Finding history near Shawme Lake, Cape Cod Life, April 2017 | capecodlife.com

Tom Keyes shows off a brief digging session’s worth of discoveries including a nail and pottery pieces. Other artifacts found in Keyes’ backyard include pipe stems, spoons, horseshoes, a plummet, and an arrowhead that could be 3,500 years old. Photograph by Charles Sternaimolo

“We’ve only scratched the surface,” says Keyes, who adds that he and his team believe they will also discover outbuildings and barns. “This is the quintessential 17th-century home site,” he says, but he adds a disclaimer. “In archeology, the site has to tell the story; if you guess, you will be wrong.”

The busiest months for school visits have been May and June, when the soil is dry enough for digging and when teachers are most anxious to find venues for learning outside of their classrooms. Most groups come from elementary schools, but older students have also participated, and the collaborative also offers programming for adults. Recently, Keyes entered into an agreement with the Sandwich board of selectmen to lease the historic Deacon Eldred House, a stone’s throw from his own residence, which will allow the collaborative to showcase its artifacts. Since the knoll site is essentially in his backyard, Keyes has been looking for a more public space to host talks and visiting displays.

Keyes says the Deacon Eldred House will also facilitate the expansion of the “virtual field trip” program that he and Wheelock piloted in November of 2016, when they used Google Hangouts to live-stream an interactive presentation with nearly 100 fifth graders at a middle school in Longview, Texas.

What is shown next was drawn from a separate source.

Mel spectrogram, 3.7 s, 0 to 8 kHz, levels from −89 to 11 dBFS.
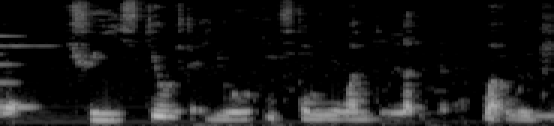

Keyes anticipates that 2017 will prove to be an auspicious year for the collaborative, and he has already begun the process of taking the virtual field trip to more schools across the country. However, as with the Deacon Eldred House display, a number of details remain to be sorted out. “We have a lot of work to complete before we open to the public,” says Keyes. He is optimistic that the various pieces will fall into place over the coming months, though, and he looks forward to making this archaeological project a four-season offering. “That’s our charge,” he adds, “to educate the public, young and old.”

More information about the North Atlantic Archaeological Collaborative can be found at naarchaeology.org

Chris White is freelance writer who teaches English at Tabor Academy in Marion.